* [Data shown]:
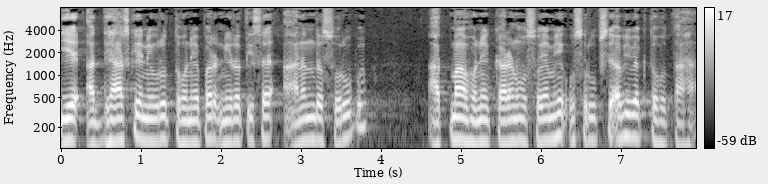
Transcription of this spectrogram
ये अध्यास के निवृत्त होने पर निरति से आनंद स्वरूप आत्मा होने के कारण वो स्वयं ही उस रूप से अभिव्यक्त होता है।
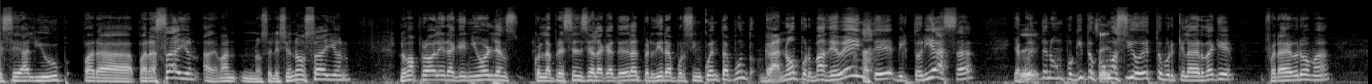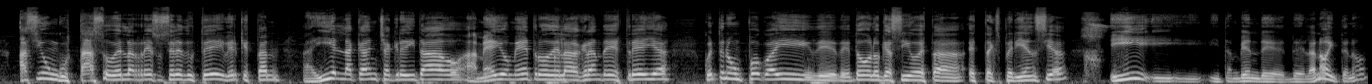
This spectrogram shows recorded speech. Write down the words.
ese alley-oop para, para Zion. Además, no se lesionó Zion. Lo más probable era que New Orleans, con la presencia de la catedral, perdiera por 50 puntos. Ganó por más de 20, victoriasa. Y cuéntenos un poquito cómo ha sido esto, porque la verdad que, fuera de broma, ha sido un gustazo ver las redes sociales de ustedes y ver que están ahí en la cancha acreditados, a medio metro de las grandes estrellas. Cuéntenos un poco ahí de, todo lo que ha sido esta, esta experiencia y, también de, de, la noche, ¿no?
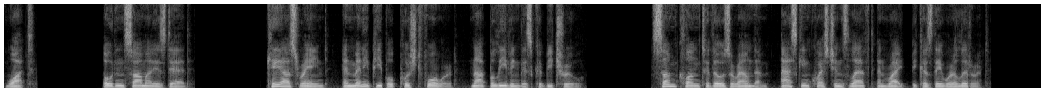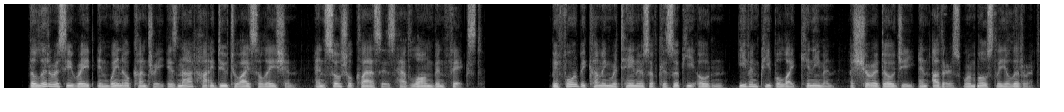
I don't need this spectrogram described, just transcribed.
What? Oden-sama is dead. Chaos reigned, and many people pushed forward, not believing this could be true. Some clung to those around them, asking questions left and right because they were illiterate. The literacy rate in Wano country is not high due to isolation, and social classes have long been fixed. Before becoming retainers of Kazuki Oden, even people like Kinemon, Ashura Doji and others were mostly illiterate.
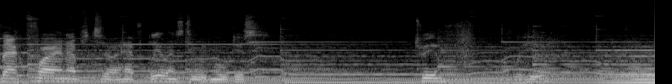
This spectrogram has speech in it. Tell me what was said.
Back far enough so I have clearance to remove this trim over here.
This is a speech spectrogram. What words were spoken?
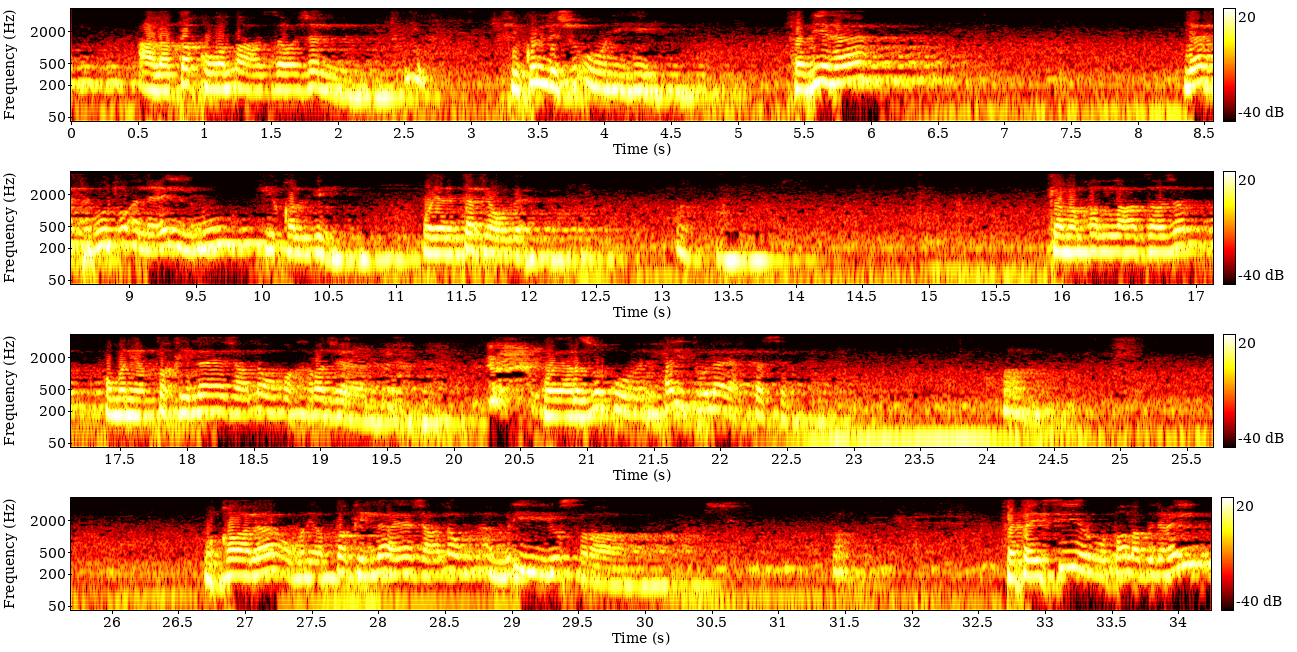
على تقوى الله عز وجل في كل شؤونه فبها يثبت العلم في قلبه وينتفع به. كما قال الله عز وجل ومن يتقي الله يجعل له مخرجا ويرزقه من حيث لا يحتسب. وقال ومن يتقي الله يجعل له من أمره يسرا. فتيسير طلب العلم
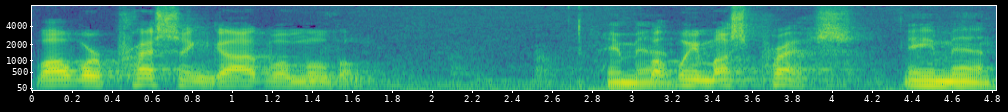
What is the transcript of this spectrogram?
while we're pressing, God will move them. Amen. But we must press. Amen.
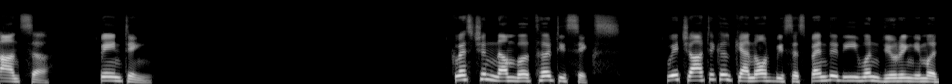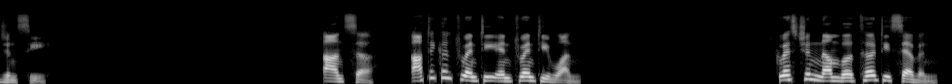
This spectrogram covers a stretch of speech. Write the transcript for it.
Answer. Painting. Question number 36. Which article cannot be suspended even during emergency? Answer. Article 20 and 21. Question number 37.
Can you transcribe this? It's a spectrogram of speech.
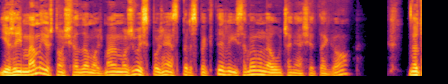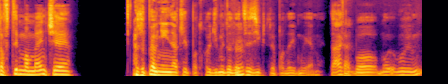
Jeżeli mamy już tą świadomość, mamy możliwość spojrzenia z perspektywy i samemu nauczenia się tego, no to w tym momencie zupełnie inaczej podchodzimy do Mhm. decyzji, które podejmujemy, tak? Tak. Bo mówimy,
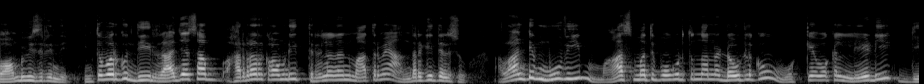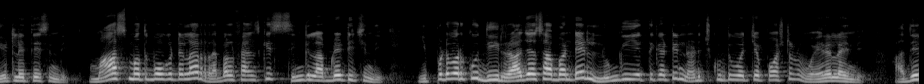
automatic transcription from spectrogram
బాంబు విసిరింది. ఇంతవరకు the Raja Saab horror comedy thriller అని మాత్రమే అందరికీ తెలుసు. అలాంటి మూవీ మాస్ మతి పోగొడుతుందన్న డౌట్లకు ఒకే ఒక లేడీ గేట్లు ఎత్తేసింది మాస్ మతి పోగొట్టేలా రెబల్ ఫ్యాన్స్కి సింగిల్ అప్డేట్ ఇచ్చింది. ఇప్పటి వరకు ది రాజాసాబ్ అంటే లుంగి ఎత్తికట్టి నడుచుకుంటూ వచ్చే పోస్టర్ వైరల్ అయింది. అదే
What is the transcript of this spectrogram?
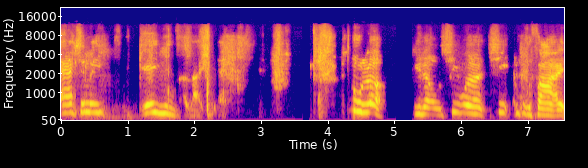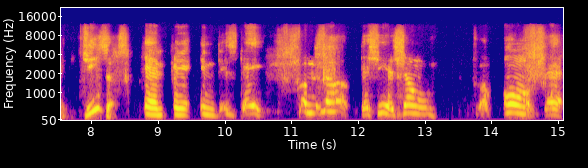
actually gave me my life through love. You know, she was, she amplified Jesus. And, and in this day, from the love that she had shown, from all that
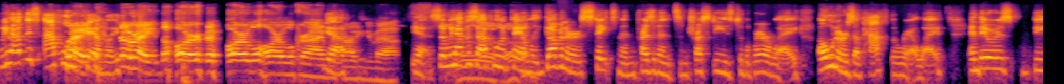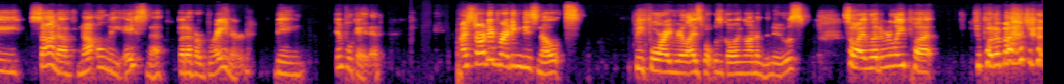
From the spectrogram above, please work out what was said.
We have this affluent right. family. right. The horror, horrible, horrible crime yeah. we're talking about. Yeah. So we have this affluent family, governors, statesmen, presidents, and trustees to the railway, owners of half the railway. And there was the son of not only A. Smith, but of a Brainerd being implicated. I started writing these notes before I realized what was going on in the news. So I literally put to put imagine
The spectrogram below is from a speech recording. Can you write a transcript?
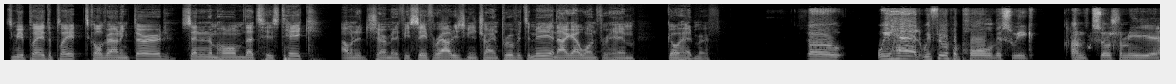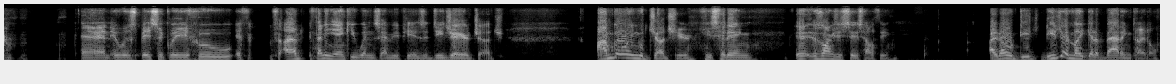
It's going to be a play at the plate. It's called rounding third, sending him home. That's his take. I'm going to determine if he's safe or out. He's going to try and prove it to me, and I got one for him. Go ahead, Murph. So we had we threw up a poll this week on social media, and it was basically who if if, I, if any Yankee wins MVP is it DJ or Judge? I'm going with Judge here. He's hitting as long as he stays healthy. I know D, DJ might get a batting title,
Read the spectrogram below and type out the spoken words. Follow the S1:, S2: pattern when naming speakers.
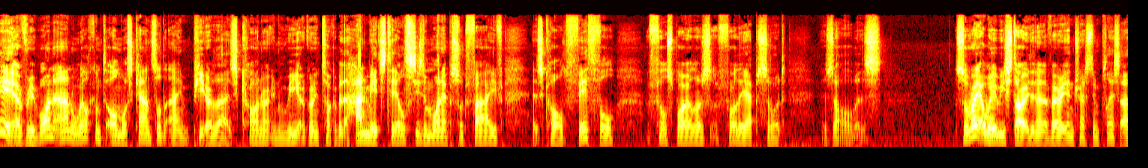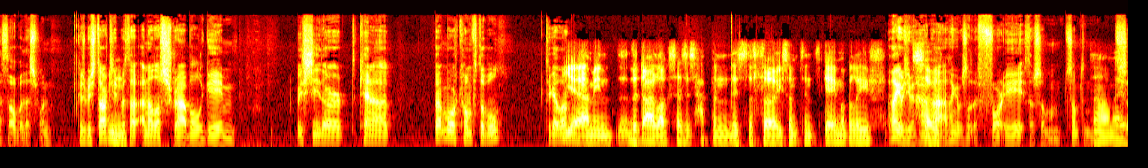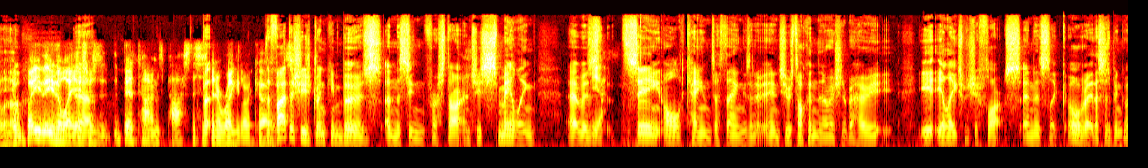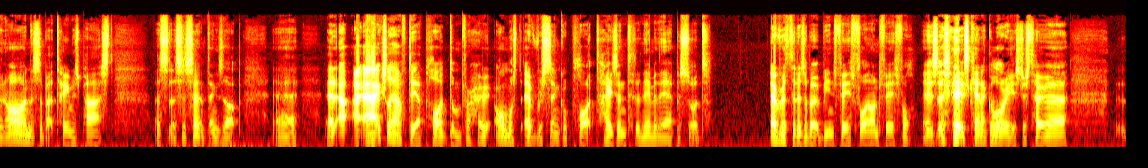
S1: Hey everyone, and welcome to Almost Cancelled. I'm Peter, that is Connor, and we are going to talk about The Handmaid's Tale, Season 1, Episode 5. It's called Faithful. Full spoilers for the episode, as always. So, right away, we started in a very interesting place, I thought, with this one. Because we started
S2: Mm.
S1: with a, another Scrabble game. We see they're kind of a bit more comfortable together.
S2: Yeah, I mean, the, dialogue says it's happened. It's the thirty something game, I believe.
S1: I think it was even
S2: So-
S1: that. I think it was like the 48th or something. something
S2: Oh, maybe.
S1: like.
S2: But either, either way,
S1: Yeah.
S2: it's just a bit of time's passed. This has
S1: But
S2: been a regular occurrence.
S1: The fact that she's drinking booze in the scene for a start and she's smelling, it was
S2: Yeah.
S1: saying all kinds of things, and, it, and she was talking in the narration about how he, he, he likes when she flirts, and it's like, oh right, this has been going on. This is about time has passed. This this is setting things up. Uh, and I, I actually have to applaud them for how almost every single plot ties into the name of the episode. Everything is about being faithful and unfaithful. It's it's, kind of glorious just how uh,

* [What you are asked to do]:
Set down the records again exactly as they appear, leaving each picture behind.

* [Response area]:
Transcription of this spectrogram
ये अध्यास के निवृत्त होने पर निरति से आनंद स्वरूप आत्मा होने के कारण वो स्वयं ही उस रूप से अभिव्यक्त होता है।
This spectrogram shows recorded speech. Write down the words.
ese alley-oop para, para Zion. Además, no se lesionó Zion. Lo más probable era que New Orleans, con la presencia de la catedral, perdiera por 50 puntos. Ganó por más de 20, victoriasa. Y cuéntenos un poquito cómo ha sido esto, porque la verdad que, fuera de broma, ha sido un gustazo ver las redes sociales de ustedes y ver que están ahí en la cancha acreditados, a medio metro de las grandes estrellas. Cuéntenos un poco ahí de, todo lo que ha sido esta, esta experiencia y, también de, de, la noche, ¿no?
I don't need this spectrogram described, just transcribed.
What? Oden-sama is dead. Chaos reigned, and many people pushed forward, not believing this could be true. Some clung to those around them, asking questions left and right because they were illiterate. The literacy rate in Wano country is not high due to isolation, and social classes have long been fixed. Before becoming retainers of Kazuki Oden, even people like Kinemon, Ashura Doji and others were mostly illiterate.
This spectrogram has speech in it. Tell me what was said.
Back far enough so I have clearance to remove this trim over here.
This is a speech spectrogram. What words were spoken?
على تقوى الله عز وجل في كل شؤونه فبها يثبت العلم في قلبه وينتفع به. كما قال الله عز وجل ومن يتقي الله يجعل له مخرجا ويرزقه من حيث لا يحتسب. وقال ومن يتقي الله يجعل له من أمره يسرا. فتيسير طلب العلم
What is the transcript of this spectrogram?
while we're pressing, God will move them. Amen. But we must press. Amen.
This spectrogram covers a stretch of speech. Write the transcript for it.
Answer. Painting. Question number 36. Which article cannot be suspended even during emergency? Answer. Article 20 and 21. Question number 37.
Can you transcribe this? It's a spectrogram of speech.
Jeżeli mamy już tą świadomość, mamy możliwość spojrzenia z perspektywy i samemu nauczenia się tego, no to w tym momencie zupełnie inaczej podchodzimy do Mhm. decyzji, które podejmujemy, tak? Tak. Bo mówimy,
automatic transcription from spectrogram
బాంబు విసిరింది. ఇంతవరకు the Raja Saab horror comedy thriller అని మాత్రమే అందరికీ తెలుసు. అలాంటి మూవీ మాస్ మతి పోగొడుతుందన్న డౌట్లకు ఒకే ఒక లేడీ గేట్లు ఎత్తేసింది మాస్ మతి పోగొట్టేలా రెబల్ ఫ్యాన్స్కి సింగిల్ అప్డేట్ ఇచ్చింది. ఇప్పటి వరకు ది రాజాసాబ్ అంటే లుంగి ఎత్తికట్టి నడుచుకుంటూ వచ్చే పోస్టర్ వైరల్ అయింది. అదే
What is the transcript of this spectrogram?
actually gave me my life through love. You know, she was, she amplified Jesus. And, and in this day, from the love that she had shown, from all that
From the spectrogram above, please work out what was said.
We have this affluent right. family. right. The horror, horrible, horrible crime yeah. we're talking about. Yeah. So we have this affluent family, governors, statesmen, presidents, and trustees to the railway, owners of half the railway. And there was the son of not only A. Smith, but of a Brainerd being implicated. I started writing these notes before I realized what was going on in the news. So I literally put to put imagine
The spectrogram below is from a speech recording. Can you write a transcript?
It's going to be a play at the plate. It's called rounding third, sending him home. That's his take. I'm going to determine if he's safe or out. He's going to try and prove it to me, and I got one for him. Go ahead, Murph. So we had we threw up a poll this week on social media, and it was basically who if if, I, if any Yankee wins MVP is it DJ or Judge? I'm going with Judge here. He's hitting as long as he stays healthy. I know D, DJ might get a batting title,
Read the spectrogram below and type out the spoken words. Follow the S1:, S2: pattern when naming speakers.
S1: Hey everyone, and welcome to Almost Cancelled. I'm Peter, that is Connor, and we are going to talk about The Handmaid's Tale, Season 1, Episode 5. It's called Faithful. Full spoilers for the episode, as always. So, right away, we started in a very interesting place, I thought, with this one. Because we started
S2: Mm.
S1: with a, another Scrabble game. We see they're kind of a bit more comfortable together.
S2: Yeah, I mean, the, dialogue says it's happened. It's the thirty something game, I believe.
S1: I think it was even
S2: So-
S1: that. I think it was like the 48th or something. something
S2: Oh, maybe.
S1: like.
S2: But either, either way,
S1: Yeah.
S2: it's just a bit of time's passed. This has
S1: But
S2: been a regular occurrence.
S1: The fact that she's drinking booze in the scene for a start and she's smelling, it was
S2: Yeah.
S1: saying all kinds of things, and, it, and she was talking in the narration about how he, he, he likes when she flirts, and it's like, oh right, this has been going on. This is about time has passed. This this is setting things up. Uh, and I, I actually have to applaud them for how almost every single plot ties into the name of the episode. Everything is about being faithful and unfaithful. It's it's, kind of glorious just how uh,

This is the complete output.